The map screen is back, although you can't simply run straight through it. Taking inspiration from the Famicom Goemon titles, you must collect a certain number of passes before you can enter the final stage of each map. You get a pass for beating a level, but you also find them by completing a variety of mini-quests. Most of these involve replaying levels with a specific task (find a certain number of items, kill a certain number of bad guys, win a race, etc), although some scattered throughout the stages as well. Luckily, there are always extra passes to be found, so you don't need to complete all of the challenges to move on. Sometimes triggering these subquests can be annoying, since you have to run through towns and talk to everyone to find out what to do, but you're given a dash manuever that lets you tear through villages at lightspeed.

Goemon's Great Adventure (N64)

You can't switch between characters at any time, unfortunately - you're only allowed to swap at designated spots, where you're transported to the "Tea House In Another Dimenson", a silly place filled with sci-fi noises and strange electrickery. At least a second player can joyn at any time, and both players can even piggyback each other. Since Goemon has a double-jump, you'll probably be playing as him most of the time, as he makes the platfotming much easier.

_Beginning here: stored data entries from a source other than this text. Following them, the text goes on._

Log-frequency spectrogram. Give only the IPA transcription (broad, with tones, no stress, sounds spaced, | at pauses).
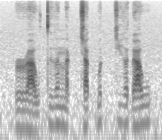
ɹ a˨˩˨ w t̪ ɨ˨˩˦ ə̯ n a˨˩ k̚ c a˨˩ t̚ w ə˦˥ k̚ c i˧ ə̯ ɗ a˧˥ w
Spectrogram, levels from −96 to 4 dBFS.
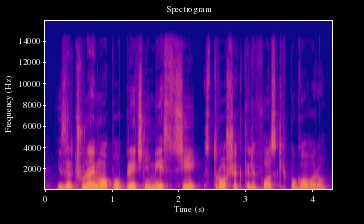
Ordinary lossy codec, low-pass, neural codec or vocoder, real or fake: none; 14.4 kHz; none; real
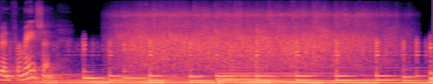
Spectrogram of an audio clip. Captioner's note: inspirational music; applause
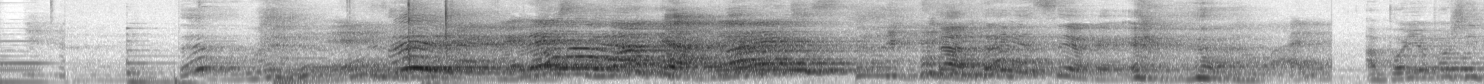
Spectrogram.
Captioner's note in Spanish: Risas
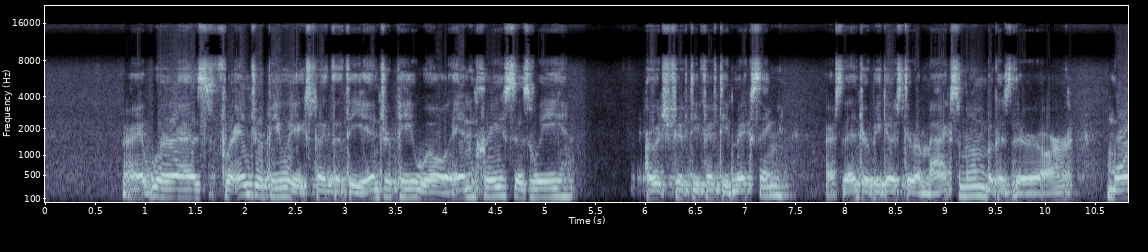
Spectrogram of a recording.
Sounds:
Speech

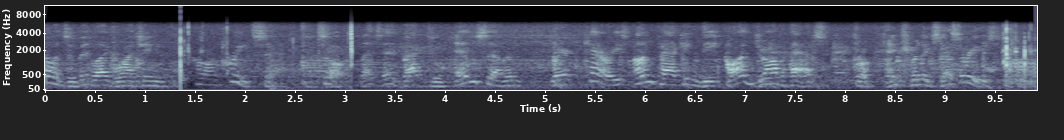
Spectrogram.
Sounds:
Music, Speech

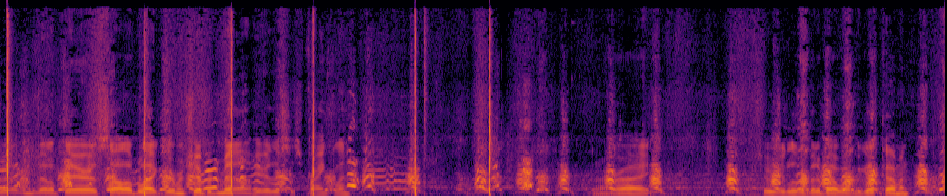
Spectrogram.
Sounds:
Bow-wow, Speech

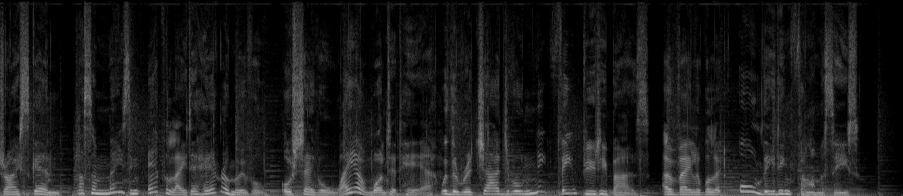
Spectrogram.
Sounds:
Music, Speech

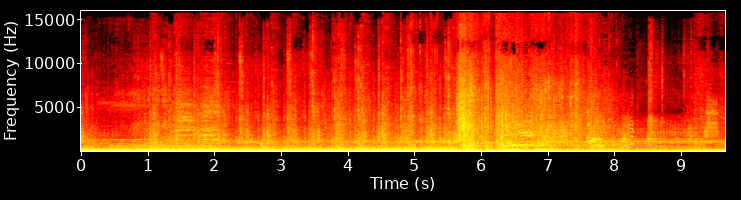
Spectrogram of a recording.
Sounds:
Speech

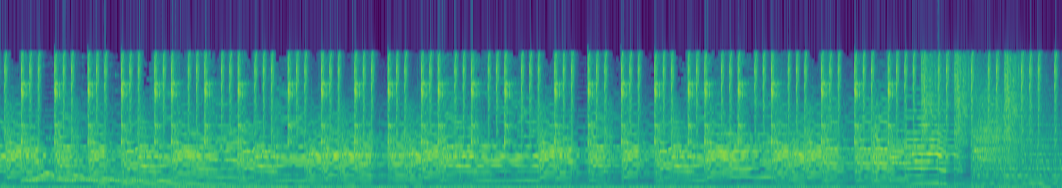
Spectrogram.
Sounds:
Music

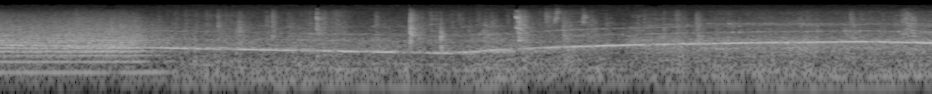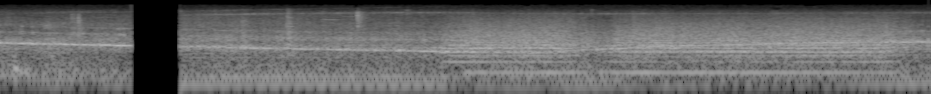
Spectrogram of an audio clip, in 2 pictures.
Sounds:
Vehicle

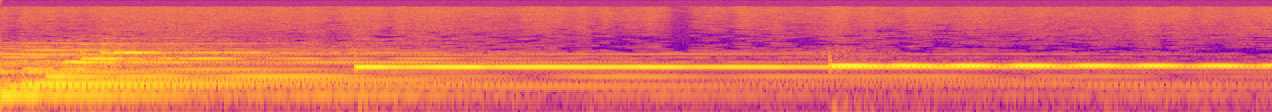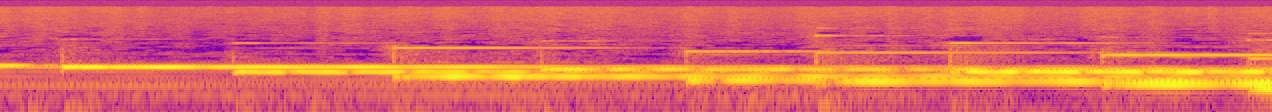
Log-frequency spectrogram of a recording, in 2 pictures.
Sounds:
Musical instrument, Music, Piano, Percussion, Keyboard (musical), Vibraphone

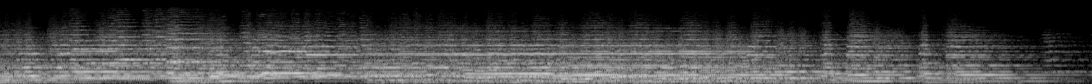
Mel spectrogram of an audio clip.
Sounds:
fiddle, Musical instrument, Music

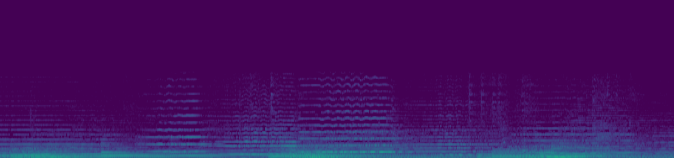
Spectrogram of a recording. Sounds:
Musical instrument, Bowed string instrument, Piano, Classical music, fiddle, Music, Cello

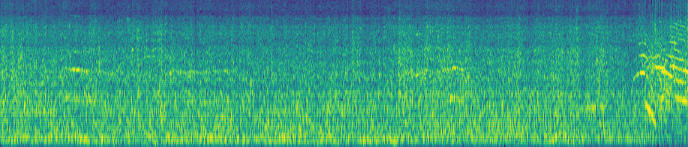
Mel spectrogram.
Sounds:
outside, rural or natural, Speech

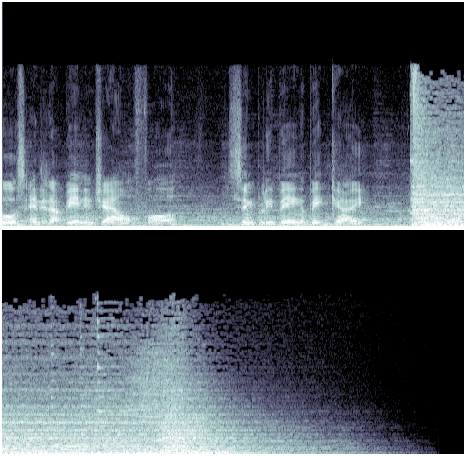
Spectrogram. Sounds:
Music, Speech, Male speech

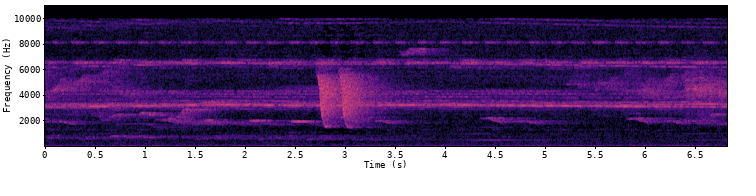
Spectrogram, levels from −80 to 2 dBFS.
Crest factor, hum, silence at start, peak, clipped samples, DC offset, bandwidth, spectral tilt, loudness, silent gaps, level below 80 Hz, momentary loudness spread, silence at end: 22 dB; none; 0 s; -16 dBFS; under 0.1%; under 0.1%; 10.5 kHz; 2.5 dB/octave; -34 LUFS; none; -60 dBFS; 8 LU; 0 s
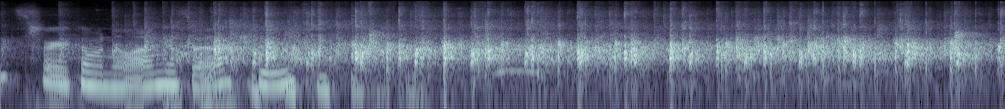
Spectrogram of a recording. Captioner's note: audience applause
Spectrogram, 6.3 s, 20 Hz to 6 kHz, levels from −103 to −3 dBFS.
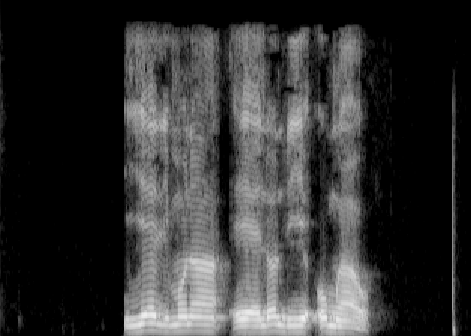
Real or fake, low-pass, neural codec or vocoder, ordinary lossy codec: real; 5.4 kHz; none; AAC, 32 kbps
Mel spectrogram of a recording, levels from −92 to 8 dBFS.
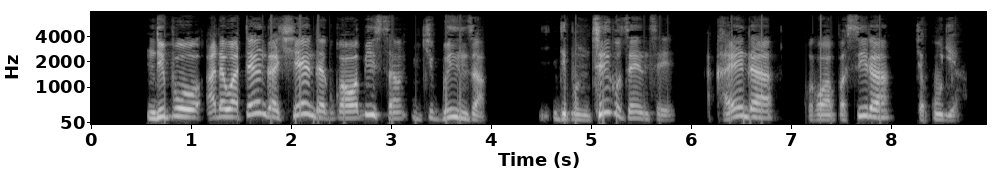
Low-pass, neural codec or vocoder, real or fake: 7.2 kHz; none; real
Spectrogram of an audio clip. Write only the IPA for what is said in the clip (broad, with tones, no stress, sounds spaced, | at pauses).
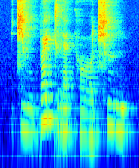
t͡ɕ ɯː˨˩ w b a˥˩ j k r a˨˩ t̚ h ɔː˩˦ t͡ɕʰ ɯ˧ ŋ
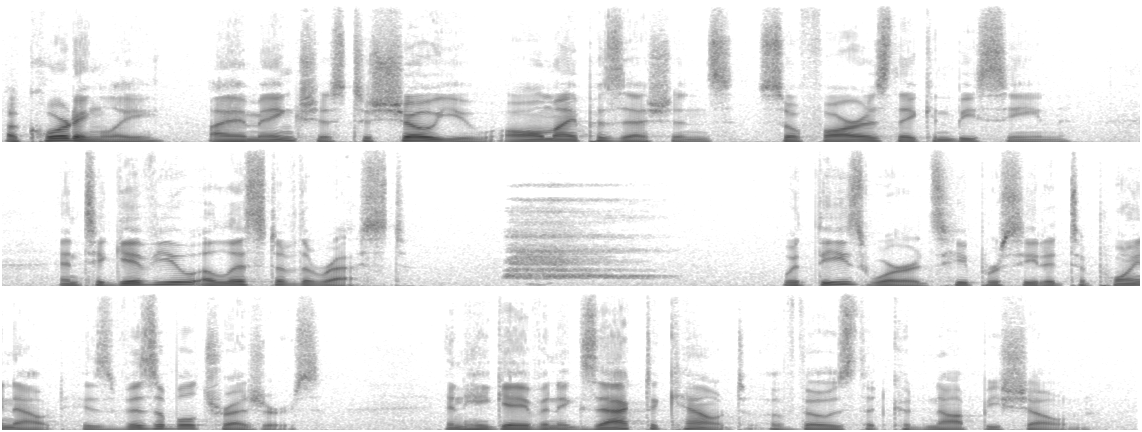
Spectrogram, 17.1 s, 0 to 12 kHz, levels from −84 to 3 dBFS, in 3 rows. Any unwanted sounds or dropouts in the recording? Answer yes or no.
yes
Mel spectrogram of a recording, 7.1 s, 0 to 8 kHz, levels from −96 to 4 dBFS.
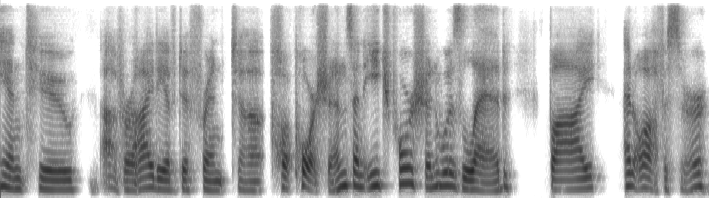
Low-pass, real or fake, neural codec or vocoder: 7.2 kHz; fake; codec, 24 kHz, 0.9 kbps, DualCodec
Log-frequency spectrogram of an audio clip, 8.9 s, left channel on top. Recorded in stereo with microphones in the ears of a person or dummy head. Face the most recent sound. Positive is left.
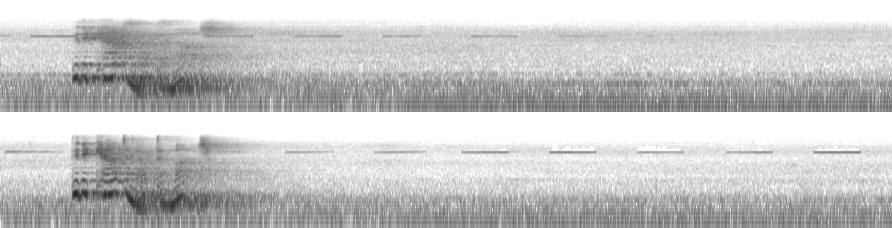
turn(degrees=-45)  # may be behind; listen again after turning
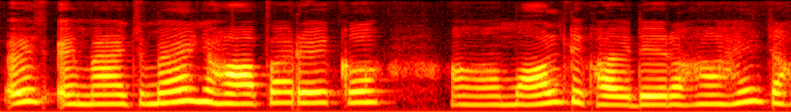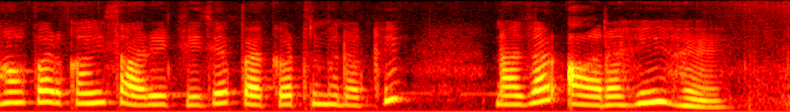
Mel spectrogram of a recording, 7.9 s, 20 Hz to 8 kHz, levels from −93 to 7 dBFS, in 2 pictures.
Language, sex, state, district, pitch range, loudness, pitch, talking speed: Hindi, female, Rajasthan, Jaipur, 230-280 Hz, -18 LUFS, 250 Hz, 180 wpm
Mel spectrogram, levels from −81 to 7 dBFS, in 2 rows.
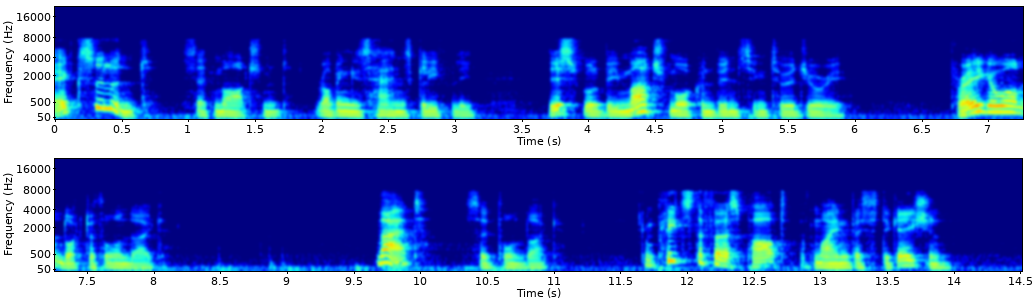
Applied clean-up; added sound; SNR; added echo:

The major bad guys are also throwbacks to old Goemon games. The Wise Old Man has invented a machine to resurrect the dead (primarily to cavort with Marilyn Monroe) when it is stolen by the evil floating nun Bismaru. (S)he wants to summon an army of zombies to please her master, Dochuki, the leader of the underworld. One of the returning bad guys is Kabuki 64, an upgraded version of an enemy from Goemon 2 for Super Famicom. You'll also meet a mysterious cat girl named Suzaku, but the coolest new character is Miss Impact, a gigantic robot vaguely patterned after Omi-chan. Her role makes the Impact battles a bit more interesting, as you can now switch viewpoints between the two robots and fight bad guys together.

While the game isn't necessarily more difficult than the others in the series, you can only take three hits before you die, unless you're wearing special protection. But it doesn't deter from the gameplay - the amazing graphics and levels help make this one of the best of the series, trailing only behind Goemon 4 SFC. For anyone who's getting tired of the heroes wearing the same outfits over and over again, there's three alternate costumes for each character to unlock. And it's in English too. The only problem? They kept the voices in the prologue (and they're still in Japanese), but axed the opening song (and the whole intro music clip along with it). Why, Konami, why?

Quick Info:

Developer:

Publisher:

Genre:

Themes:


Goemon's Great Adventure (N64)

Goemon's Great Adventure (N64)

Goemon's Great Adventure (N64)

Goemon's Great Adventure (N64)


Japanese Intro Screenshots


Additional Screenshots


<<< Prior Page

Next Page >>>

Page 1:
Arcade / Famicom / MSX

Page 2:
SNES / Super Famicom

Page 3:
PlayStation

Page 4:
Nintendo 64

Page 5:
Portables

Page 6:
Spin-offs

Page 7:
Other

Back to the Index